:: SUPPLIED MATERIAL ::

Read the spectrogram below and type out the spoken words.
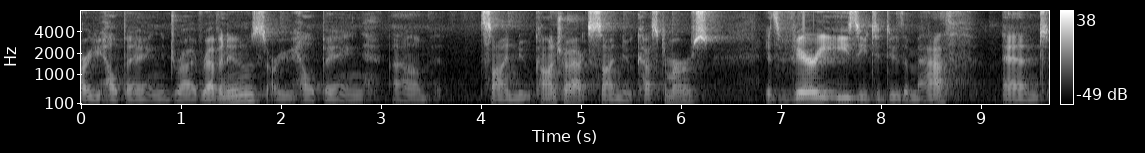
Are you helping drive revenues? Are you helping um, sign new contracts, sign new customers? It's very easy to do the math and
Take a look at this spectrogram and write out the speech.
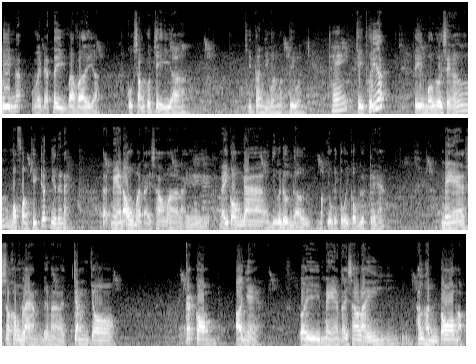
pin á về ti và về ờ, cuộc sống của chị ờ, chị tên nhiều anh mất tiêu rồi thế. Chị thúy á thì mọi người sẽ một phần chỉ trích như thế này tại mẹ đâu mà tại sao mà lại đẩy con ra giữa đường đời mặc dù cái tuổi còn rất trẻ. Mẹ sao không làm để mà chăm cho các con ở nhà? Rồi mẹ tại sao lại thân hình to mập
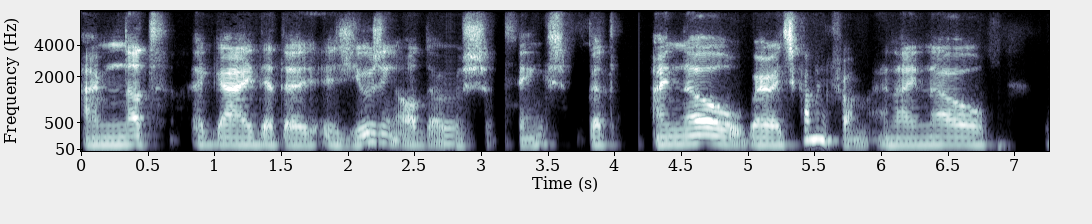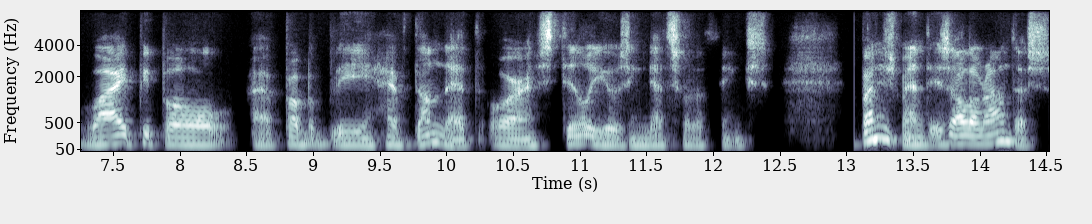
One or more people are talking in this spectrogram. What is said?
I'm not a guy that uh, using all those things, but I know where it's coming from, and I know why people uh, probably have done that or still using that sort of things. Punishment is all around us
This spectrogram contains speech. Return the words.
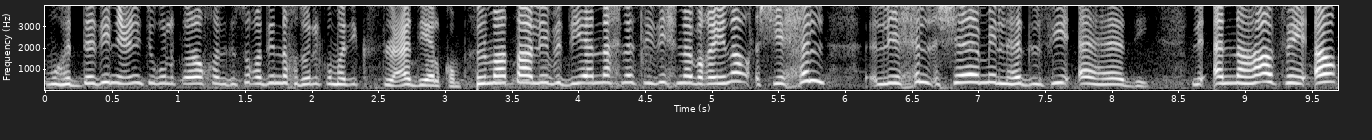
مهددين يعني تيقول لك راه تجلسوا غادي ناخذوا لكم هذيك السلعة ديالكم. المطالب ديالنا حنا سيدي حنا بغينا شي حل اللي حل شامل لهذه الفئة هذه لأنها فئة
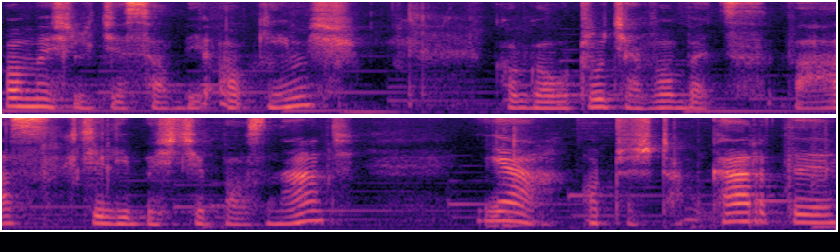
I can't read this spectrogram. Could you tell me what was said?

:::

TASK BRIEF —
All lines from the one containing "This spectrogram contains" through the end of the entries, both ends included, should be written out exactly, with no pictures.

EXERCISE RESULT —
This spectrogram contains speech. Return the words.
مهددين يعني تيقول لك راه تجلسوا غادي ناخذوا لكم هذيك السلعة ديالكم. المطالب ديالنا حنا سيدي حنا بغينا شي حل اللي حل شامل لهذه الفئة هذه لأنها فئة
I can't read this spectrogram. Could you tell me what was said?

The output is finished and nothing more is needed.